Protestant-Catholic Relations in America

Protestant-Catholic Relations in America: World War I Through Vatican II

LEROND CURRY
Copyright Date: 1972
Pages: 136
https://www.jstor.org/stable/j.ctt130jp6b
  • Cite this Item
  • Book Info
    Protestant-Catholic Relations in America
    Book Description:

    The first general survey of relations between Protestants and Catholics in America during the past half century will be welcomed not only by social historians but by clergymen and laymen interested in the development of constructive interfaith relations.

    Lerond Curry has traced the major trends in this fifty-year period and analyzed the underlying factors that influenced them. Much of his account is based on correspondence and personal interviews with people who took part in the events and movements he describes.

    The rapid growth of Catholic population just before World War I, along with increasing urbanization and tensions related to the war itself, produced a period of intense religious conflict often expressed in violence. After the campaign of 1928, religious leaders made earnest efforts to ameliorate these conflicts, but with the appointment of a United States representative to the Vatican in 1939, hostilities again arose. Nevertheless, Curry finds that in the middle fifties more mature interfaith relationships began to appear, and after Vatican Council II, Protestant-Catholic dialogue developed a new depth.

    eISBN: 978-0-8131-6260-7
    Subjects: Religion, History

Table of Contents

  1. Front Matter
    (pp. i-vi)
  2. Table of Contents
    (pp. vii-viii)
  3. Preface
    (pp. ix-xii)
  4. I. Protestant Adjustment to Catholic Growth: 1917-1939
    (pp. 1-35)

    Through the years prior to World War I Protestants and Roman Catholics in America were building up to a full-scale conflict.

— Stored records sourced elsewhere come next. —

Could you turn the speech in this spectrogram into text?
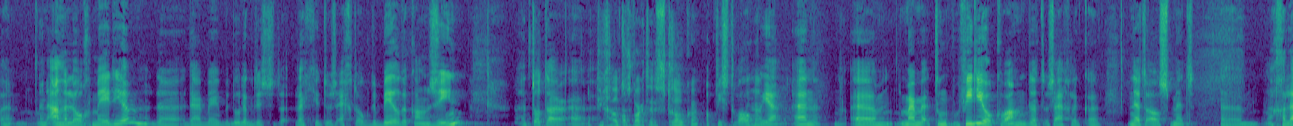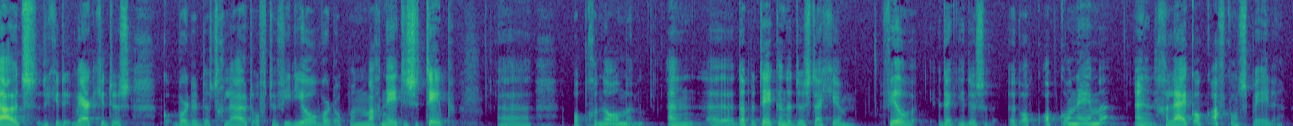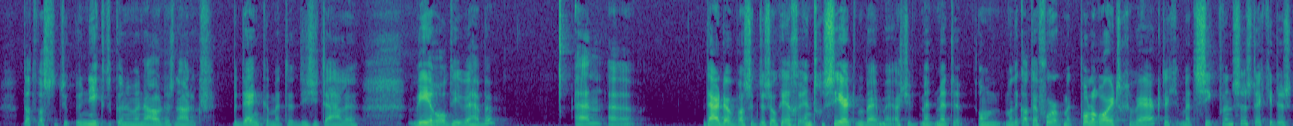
een analoog medium. De, daarbij bedoel ik dus dat je dus echt ook de beelden kan zien. Tot daar, op die grote zwarte stroken? Op die stroken, ja. ja. En, um, maar toen video kwam, dat is eigenlijk net als met um, geluid, dat je werk je dus worden het geluid of de video wordt op een magnetische tape uh, opgenomen. En uh, dat betekende dus dat je, veel, dat je dus het op, op kon nemen en gelijk ook af kon spelen. Dat was natuurlijk uniek. Dat kunnen we nou dus nauwelijks bedenken met de digitale wereld die we hebben. En uh, daardoor was ik dus ook heel geïnteresseerd bij me, als je met, met de, om, want ik had daarvoor ook met Polaroid gewerkt, dat je, met sequences, dat je dus,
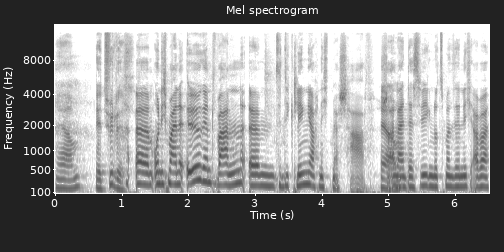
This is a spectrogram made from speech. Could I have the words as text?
Ja, natürlich. Ähm, und ich meine, irgendwann ähm, sind die Klingen ja auch nicht mehr scharf. Ja. Schon allein deswegen nutzt man sie ja nicht. Aber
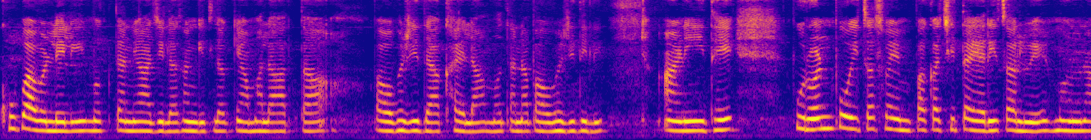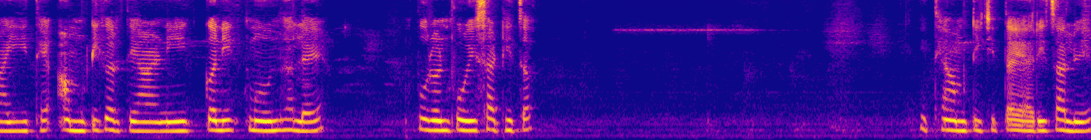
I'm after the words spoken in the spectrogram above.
खूप आवडलेली. मग त्यांनी आजीला सांगितलं की आम्हाला आत्ता पावभाजी द्या खायला. मग त्यांना पावभाजी दिली. आणि इथे पुरणपोळीचा स्वयंपाकाची तयारी चालू आहे. म्हणून आई इथे आमटी करते आणि कणिक मळून झालं आहे पुरणपोळीसाठीचं. इथे आमटीची तयारी चालू आहे.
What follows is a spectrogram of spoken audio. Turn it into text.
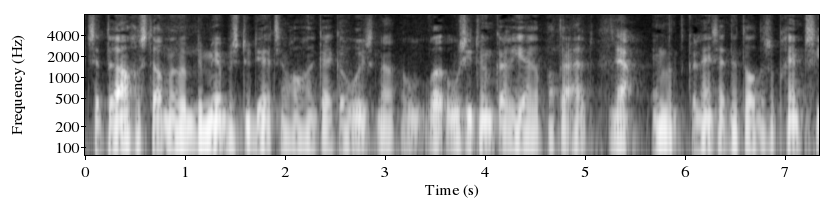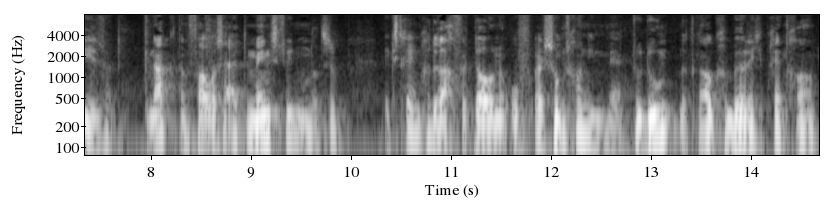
centraal gesteld, maar we hebben er meer bestudeerd. Zijn gewoon gaan kijken, hoe, is het nou, hoe, wat- hoe ziet hun carrièrepad eruit? Ja. En wat Carlijn zei het net al, dus op een gegeven moment zie je een soort knak. Dan vallen ze uit de mainstream, omdat ze extreem gedrag vertonen. Of er soms gewoon niet meer toe doen. Dat kan ook gebeuren, dat je gewoon...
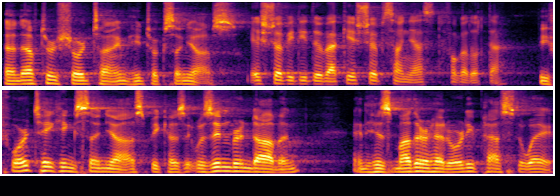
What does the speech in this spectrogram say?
And after a short time, he took sannyas. és rövid idővel később szanyászt fogadott el. Before taking sannyas, because it was in Vrindavan, and his mother had already passed away,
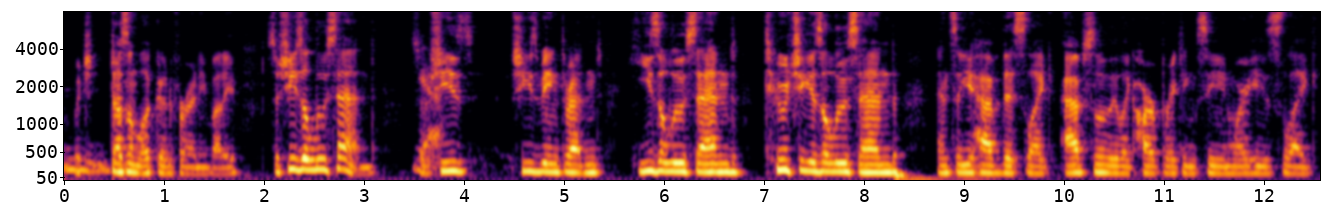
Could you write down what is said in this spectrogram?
Mhm. which doesn't look good for anybody. So she's a loose end. So Yeah. she's she's being threatened. He's a loose end. Tucci is a loose end. And so you have this like absolutely like heartbreaking scene where he's like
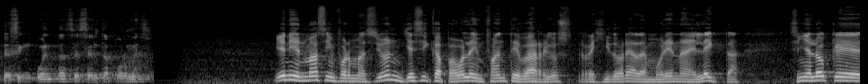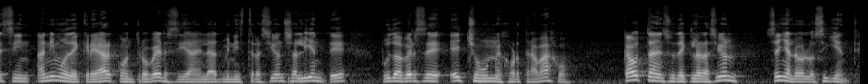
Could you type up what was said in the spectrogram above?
de 50 a 60 por mes. Bien, y en más información, Jessica Paola Infante Barrios, regidora de Morena electa, señaló que sin ánimo de crear controversia en la administración saliente, pudo haberse hecho un mejor trabajo. Cauta en su declaración señaló lo siguiente.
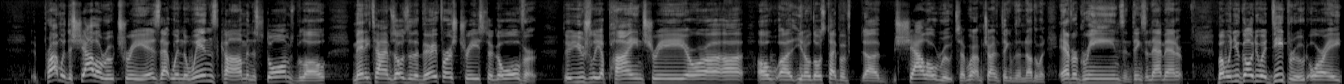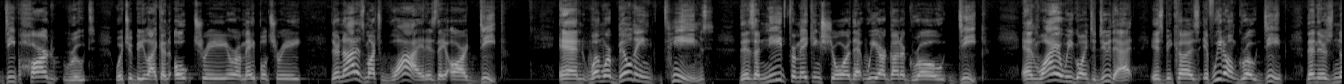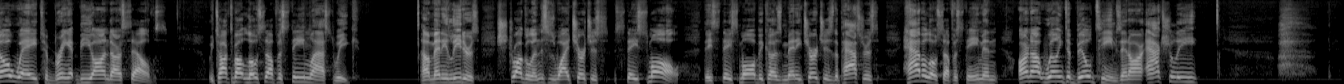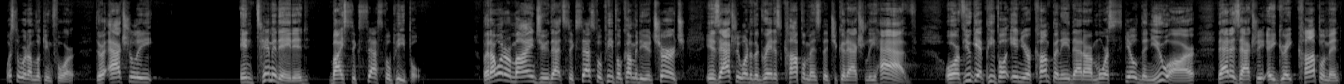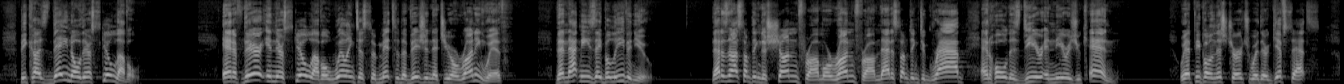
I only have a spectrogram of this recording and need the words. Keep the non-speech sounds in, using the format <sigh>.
The problem with the shallow root tree is that when the winds come and the storms blow, many times those are the very first trees to go over. They're usually a pine tree or a, a, a you know those type of uh, shallow roots. I'm trying to think of another one, evergreens and things in that manner. But when you go to a deep root or a deep hard root, which would be like an oak tree or a maple tree, they're not as much wide as they are deep. And when we're building teams, there's a need for making sure that we are going to grow deep. And why are we going to do that? Is because if we don't grow deep, then there's no way to bring it beyond ourselves. We talked about low self esteem last week, how many leaders struggle, and this is why churches stay small. They stay small because many churches, the pastors, have a low self esteem and are not willing to build teams and are actually, <sighs> what's the word I'm looking for? They're actually intimidated by successful people. But I want to remind you that successful people coming to your church is actually one of the greatest compliments that you could actually have. Or if you get people in your company that are more skilled than you are, that is actually a great compliment because they know their skill level. And if they're in their skill level willing to submit to the vision that you're running with, then that means they believe in you. That is not something to shun from or run from. That is something to grab and hold as dear and near as you can. We have people in this church where their gift sets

It was not the first time in this country that conflict was the rule, but it was a unique time in several ways.

    Primarily, the early 1900s were years in which a Protestant-oriented America was trying to adjust to a rapidly growing Roman Catholicism in its midst. Although not really understanding its reactions in a theological framework, much of Protestant America feared its ecclesiastical counterpart precisely because it was both Roman and Catholic. Protestants feared its Roman roots because...

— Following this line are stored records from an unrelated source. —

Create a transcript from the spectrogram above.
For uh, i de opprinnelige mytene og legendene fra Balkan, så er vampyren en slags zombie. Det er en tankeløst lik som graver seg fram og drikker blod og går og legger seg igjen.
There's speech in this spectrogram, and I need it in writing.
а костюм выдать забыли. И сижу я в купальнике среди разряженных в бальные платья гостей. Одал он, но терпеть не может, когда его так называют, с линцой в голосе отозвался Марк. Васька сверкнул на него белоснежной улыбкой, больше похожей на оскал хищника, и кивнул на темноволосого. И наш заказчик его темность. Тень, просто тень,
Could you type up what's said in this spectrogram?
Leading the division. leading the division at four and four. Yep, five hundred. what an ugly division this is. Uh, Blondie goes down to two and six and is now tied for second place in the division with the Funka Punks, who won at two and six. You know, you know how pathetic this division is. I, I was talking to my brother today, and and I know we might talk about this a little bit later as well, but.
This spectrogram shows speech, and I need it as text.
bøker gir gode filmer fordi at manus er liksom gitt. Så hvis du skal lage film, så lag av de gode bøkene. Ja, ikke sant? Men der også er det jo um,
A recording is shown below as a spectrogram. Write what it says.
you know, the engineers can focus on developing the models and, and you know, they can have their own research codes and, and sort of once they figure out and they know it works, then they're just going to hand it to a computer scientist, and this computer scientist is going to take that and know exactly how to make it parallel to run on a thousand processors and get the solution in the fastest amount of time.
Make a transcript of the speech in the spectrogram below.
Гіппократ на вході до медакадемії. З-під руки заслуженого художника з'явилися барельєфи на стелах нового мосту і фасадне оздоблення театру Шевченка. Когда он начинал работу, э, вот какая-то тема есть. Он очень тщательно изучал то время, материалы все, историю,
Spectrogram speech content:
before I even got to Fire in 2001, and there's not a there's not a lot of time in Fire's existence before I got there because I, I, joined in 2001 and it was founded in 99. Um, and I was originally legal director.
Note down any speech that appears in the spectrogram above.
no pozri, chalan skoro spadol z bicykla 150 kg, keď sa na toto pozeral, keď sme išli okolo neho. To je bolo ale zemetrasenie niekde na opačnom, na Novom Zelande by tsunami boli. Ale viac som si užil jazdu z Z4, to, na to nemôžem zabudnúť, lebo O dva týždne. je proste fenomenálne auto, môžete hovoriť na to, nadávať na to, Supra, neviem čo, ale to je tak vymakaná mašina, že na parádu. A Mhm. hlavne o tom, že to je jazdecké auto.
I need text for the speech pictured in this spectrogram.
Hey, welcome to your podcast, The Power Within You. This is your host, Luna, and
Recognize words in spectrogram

  5. II. Catholicism in America Comes of Age: 1939-1955
    (pp. 36-60)

    Early in 1939 Everett Clinchy of the National Conference of Christians and Jews spoke of an “unparalleled spirit of cooperation” existing among religious groups in America.¹ One month later the calm interfaith waters rippled with a new wave of conflict. In that month, February, Pope Pius XI died, and when the new Pope, Pius XII, was crowned, among those present was Joseph P. Kennedy, United States ambassador to Great Britain and a Roman Catholic—as the official representative of President Franklin D. Roosevelt.

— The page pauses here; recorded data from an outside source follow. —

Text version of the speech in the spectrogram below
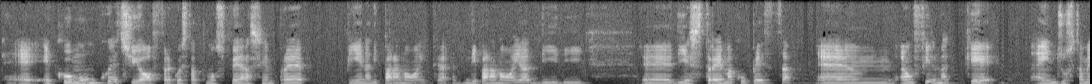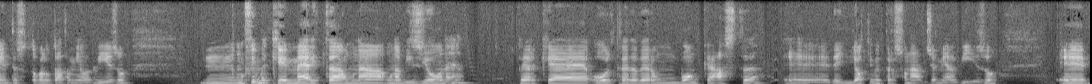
e, e, comunque ci offre questa atmosfera sempre piena di, di paranoia, di, di, eh, di estrema cupezza. È, è un film che è ingiustamente sottovalutato a mio avviso. Mm, un film che merita una, una, visione perché oltre ad avere un buon cast e degli ottimi personaggi a mio avviso, eh,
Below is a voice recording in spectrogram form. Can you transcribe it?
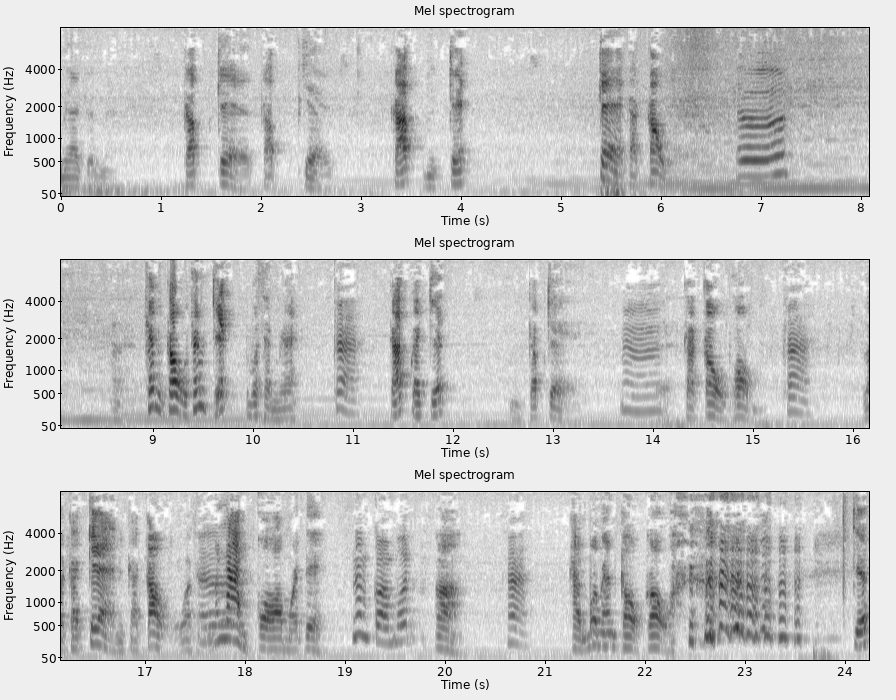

    Roosevelt’s action in sending Kennedy to the Papal coronation was an extremely significant step. Not only was...

  6. III. Toward Relationships of Maturity: 1955-1967
    (pp. 61-90)

    Few people thought in 1950 that Protestant-Catholic relations in America would ever be anything but tense and hostile. Groups such as the National Conference of Christians and Jews were still functioning, but the public consciousness had buried them beneath the barrage of interfaith conflicts which had fallen on America. POAU still warned Americans of what POAU said were Catholic ambitions to control the country. Catholic leaders such as Cardinal Spellman still echoed their angry outbursts toward Protestants who opposed a Vatican embassy or federal aid to parochial schools. Even the McCarthy hearings fanned the flames of conflict with accusations by...

  7. Appendix A. Excerpts from Papal Documents Concerning Non-Catholic Christian Bodies
    (pp. 91-97)
  8. Appendix B. Excerpts from United States Supreme Court Decisions on Matters Related to Parochial Schools
    (pp. 98-104)
  9. Notes
    (pp. 105-116)
  10. Index
    (pp. 117-124)